As Peggy, Shannon M. O’Bryan is adorably perky, an?Energizer bunny of tap and song and gee-whiz who can’t wait to show you what she’s got. She doesn’t disappoint.
Before long, she even rekindles that Broadway dream in the cynical Marsh, played to perfection by Tom Galantich, who knows when to go over the top and when to pull it back in.
He manages to deliver cornball lines like “You gonna lose all of your dough because of a dame?” and “Sawyer, you’re going out there a youngster, but you’ve got to come back a star!” without even a hint of irony.
He snarls plenty, but he also finds Marsh’s softer side, breathing life into what in lesser hands might be a cartoon.
As Billy Lawlor, Todd Lattimore is a dynamo of tap energy with a voice that soars, a fine fit for the perky O’Bryan.
Notable, too, is Ann-Ngaire Martin as the songwriter Maggie Jones. A memorable Tessie Tura in WBT’s “Gypsy” a couple of years back, Martin’s timing is razor sharp.
Dorothy Stanley is appropriately brittle and aloof as the star Dorothy Brock.
Near the end of a brisk first act, one wishes Stanley would take a moment before beginning “I Only Have Eyes for You.”
Without a setup, it’s a singer singing a song.
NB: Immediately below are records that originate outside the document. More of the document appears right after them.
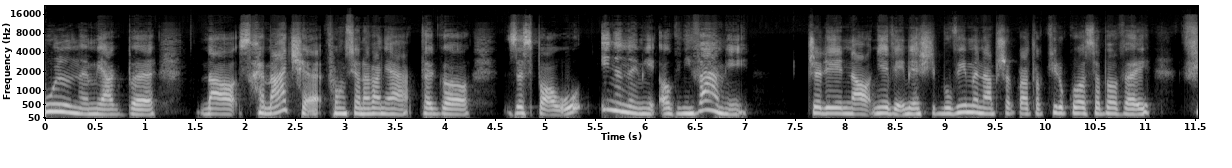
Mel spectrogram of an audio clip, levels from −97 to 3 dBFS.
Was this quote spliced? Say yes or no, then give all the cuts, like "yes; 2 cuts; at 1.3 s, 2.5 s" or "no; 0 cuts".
no; 0 cuts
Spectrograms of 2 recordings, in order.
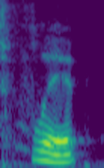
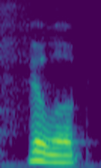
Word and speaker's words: Phlip: So yes, his name is Flip, and it's not Philip, and it's spelled PHLIP. Like Flip, the backflip, only with a PH instead of an F.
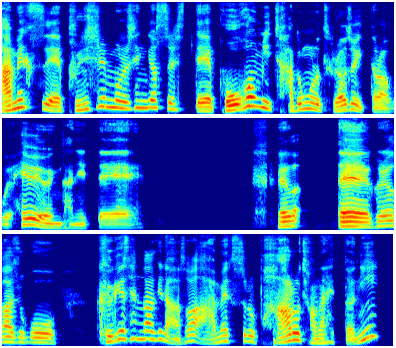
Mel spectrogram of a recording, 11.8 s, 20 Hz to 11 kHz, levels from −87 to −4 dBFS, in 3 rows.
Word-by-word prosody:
Amex에 170 - +3
분실물이 190 - -2
생겼을 210 -2 -2 0.2
때 120 0 +4
보험이 200 - +5
자동으로 165 -1 -3
들어져 145 +6 0
있더라고요, 100 -1 -6
해외여행 210 +4 +3
다닐 200 -1 -10
때. 100 0 -5 1.3
그래 135 +1 +4
가 150 - -1 0.4
예 135 -2 +9
그래 145 +3 -1
가지고 135 -4 -2 0.3
그게 160 +9 -2
생각이 230 -1 -3
나서 135 - -6 0.2
Amex로 165 +2 -7
바로 200 +3 +2
전화했더니 130 - -7
160 Hz, 320 characters per minute, -24 LUFS, 130-205 Hz, 1.3 s, 예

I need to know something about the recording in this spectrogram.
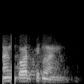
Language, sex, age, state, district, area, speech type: Tamil, male, 18-30, Tamil Nadu, Erode, rural, conversation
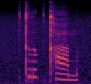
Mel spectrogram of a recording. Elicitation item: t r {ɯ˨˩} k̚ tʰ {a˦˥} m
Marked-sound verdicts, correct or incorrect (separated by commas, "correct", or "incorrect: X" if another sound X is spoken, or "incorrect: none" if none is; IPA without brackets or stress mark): incorrect: ɯ˥˩, incorrect: a˨˩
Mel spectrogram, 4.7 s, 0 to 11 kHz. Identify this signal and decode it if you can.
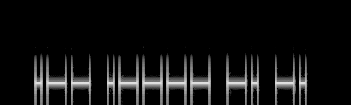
Morse code, heard as a keyed tone, about 15 wpm, 700 Hz. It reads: W1NN
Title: Call Signs Repeated 3x - 15wpm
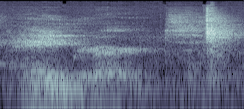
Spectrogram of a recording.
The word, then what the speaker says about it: HeyBert: Yeah, it is HeyBert.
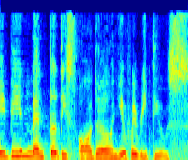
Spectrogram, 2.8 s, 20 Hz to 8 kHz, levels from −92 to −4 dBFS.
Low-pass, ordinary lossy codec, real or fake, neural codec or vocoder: none; none; fake; codec, 16 kHz, 1.1 kbps, Voila-Tokenizer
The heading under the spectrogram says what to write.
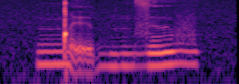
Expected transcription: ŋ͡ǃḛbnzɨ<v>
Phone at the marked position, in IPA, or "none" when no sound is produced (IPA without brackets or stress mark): v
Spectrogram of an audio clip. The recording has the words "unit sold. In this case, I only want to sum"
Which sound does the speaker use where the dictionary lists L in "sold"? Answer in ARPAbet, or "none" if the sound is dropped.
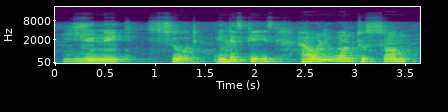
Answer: none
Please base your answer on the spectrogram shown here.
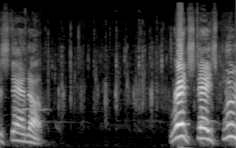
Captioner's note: applause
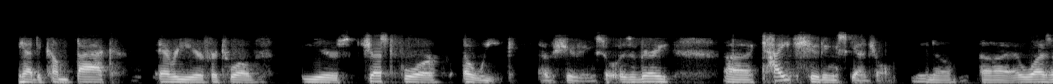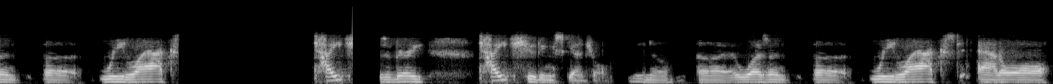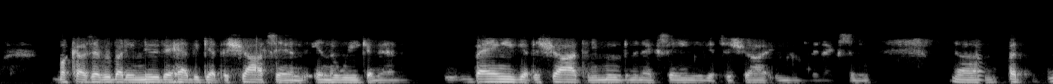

If she were to pause and consider what has just happened — her lover has left her — the song would come from a deeper place.
Producers Bob Funking and Bill Stutler have, in Skinner, a director-choreographer who has a long history with “42nd Street.”
He was a dance assistant to Gower Champion, who choreographed and directed the original Broadway production. When the musical returned to Broadway in 2001, Skinner provided the musical staging and new choreography.
“42nd Street” is all about dancing — and Skinner and his company set the tap bar high from the outset. The opening number builds from a simple time step into a take-your-breath-away production number.
It’s the first of many production numbers.
Later, “Lullaby of Broadway” is a showstopper, changing speeds and styles on a dime and building, building, building to a big payoff. It is something to see.
Gail Baldoni’s glittering costumes add greatly to the mood set by Andrew Gmoser’s lighting. Notable, too, is the eight-piece orchestra under Jeff Tanski, which holds its own amid all that tapping.
At one point late in the action, Dorothy warms to Peggy, telling her “the public wants youth, freshness and beauty — and that’s what you are.”
And that’s what you’ll get at Westchester Broadway Theatre in “42nd Street.”
No matter what your 401(k) statement says.
If you go
What: “42nd Street”
Where: Westchester Broadway Theatre, 1 Broadway Plaza, Elmsford.
When: Through Nov. 29, returning Dec. 30 and running through Feb. 6. Thursdays through Sundays (with selected Wednesday matinees and evenings). Wednesday and Thursday matinees, with lunch at 11:30 a.m. and show at 1 p.m. Wednesday through Saturday evenings, with dinner at 6 and show at 8. Sunday matinees, with lunch at noon and show at 1:30 p.m. Sunday evenings, with dinner at 5 p.m. and show at 7.
Tickets: $60 or $73, depending upon the performance. Includes a served meal before the show.
Did you know?
“42nd Street” was a product of its time. A blues-busting splashy 1933 film, it came to Broadway in 1980, directed and choreographed by Gower Champion, who died Aug. 25, 1980, the day “42nd Street” opened on Broadway. Powerhouse producer David Merrick famously held the news of Champion’s death until post-curtain speech from the stage, stunning the cast and audience.
Photo by John Vecchiolla: Julian Marsh (Tom Galantich) teaches newcomer Peggy Sawyer (Shannon M. O’Bryan) about “The Lullaby of Broadway” in “42nd Street” at Westchester Broadway Theatre in Elmsford.